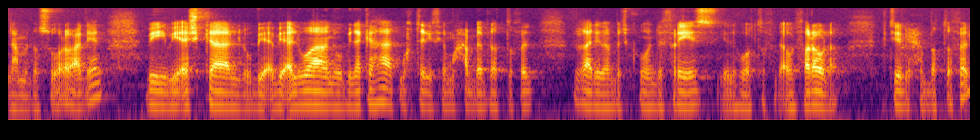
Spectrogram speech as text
نعمل له صورة بعدين؟ بأشكال وبالوان وبنكهات مختلفة محببة للطفل. غالبا بتكون الفريز اللي هو الطفل أو الفراولة. كثير بيحب الطفل.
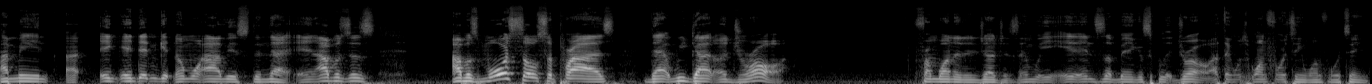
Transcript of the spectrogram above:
I mean, uh, it, it didn't get no more obvious than that. And I was just, I was more so surprised that we got a draw from one of the judges, and we it ends up being a split draw. I think it was 114, 114.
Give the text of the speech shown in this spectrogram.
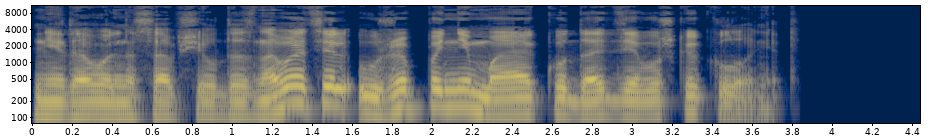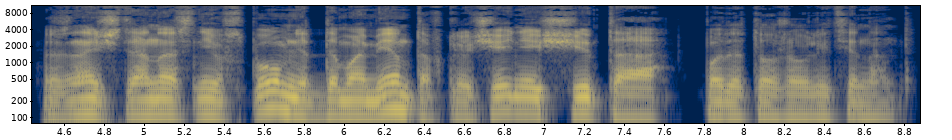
недовольно сообщил дознаватель, уже понимая, куда девушка клонит. «Значит, о нас не вспомнят до момента включения щита», — подытожил лейтенант.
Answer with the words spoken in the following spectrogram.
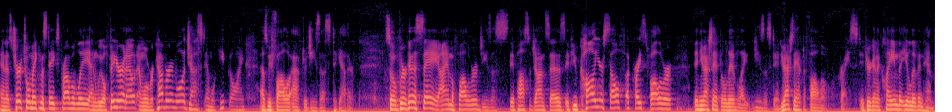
and as church, we'll make mistakes probably. And we will figure it out and we'll recover and we'll adjust and we'll keep going as we follow after Jesus together. So if we're going to say, I am a follower of Jesus, the Apostle John says, if you call yourself a Christ follower, then you actually have to live like Jesus did. You actually have to follow Christ. If you're going to claim that you live in Him,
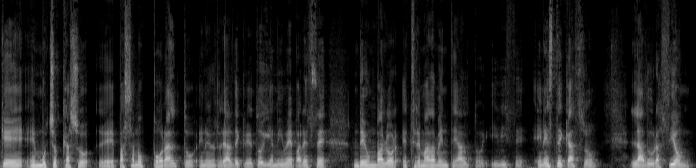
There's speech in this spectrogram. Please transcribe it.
que en muchos casos eh, pasamos por alto en el Real Decreto y a mí me parece de un valor extremadamente alto. Y dice, en este caso, la duración,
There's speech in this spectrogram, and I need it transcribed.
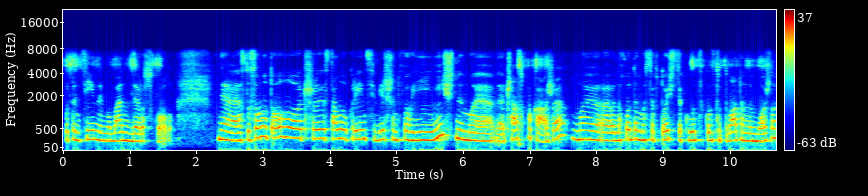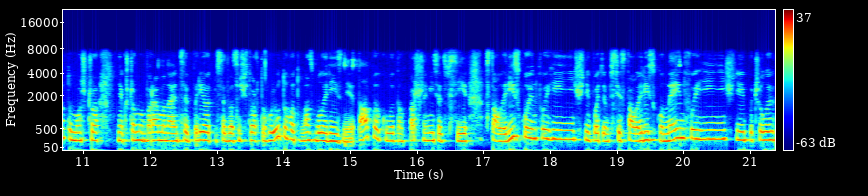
потенційний момент для розколу. Е, Стосовно того, чи стали українці більш інфогігієнічними, час покаже. Ми е, знаходимося в точці, коли це констатувати не можна, тому що якщо ми беремо навіть цей період після 24 лютого, то в нас були різні етапи, коли там в перший місяць всі стали різко інфогігієнічні, потім всі стали різко неінфогігієнічні і почали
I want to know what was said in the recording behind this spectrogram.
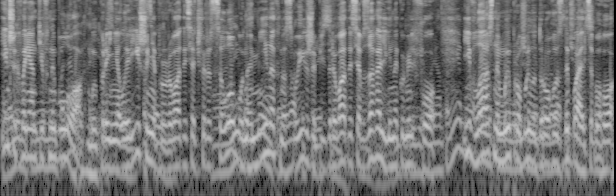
Інших варіантів не було. Ми прийняли рішення прориватися через село, бо на мінах на своїх же підриватися взагалі не комільфо. І власне ми пробили дорогу з Дебальцевого.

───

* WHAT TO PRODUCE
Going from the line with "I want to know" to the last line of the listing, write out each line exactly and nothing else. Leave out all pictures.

* YOUR SOLUTION
I want to know what was said in the recording behind this spectrogram.
Інших варіантів не було. Ми прийняли рішення прориватися через село, бо на мінах на своїх же підриватися взагалі не комільфо. І власне ми пробили дорогу з Дебальцевого.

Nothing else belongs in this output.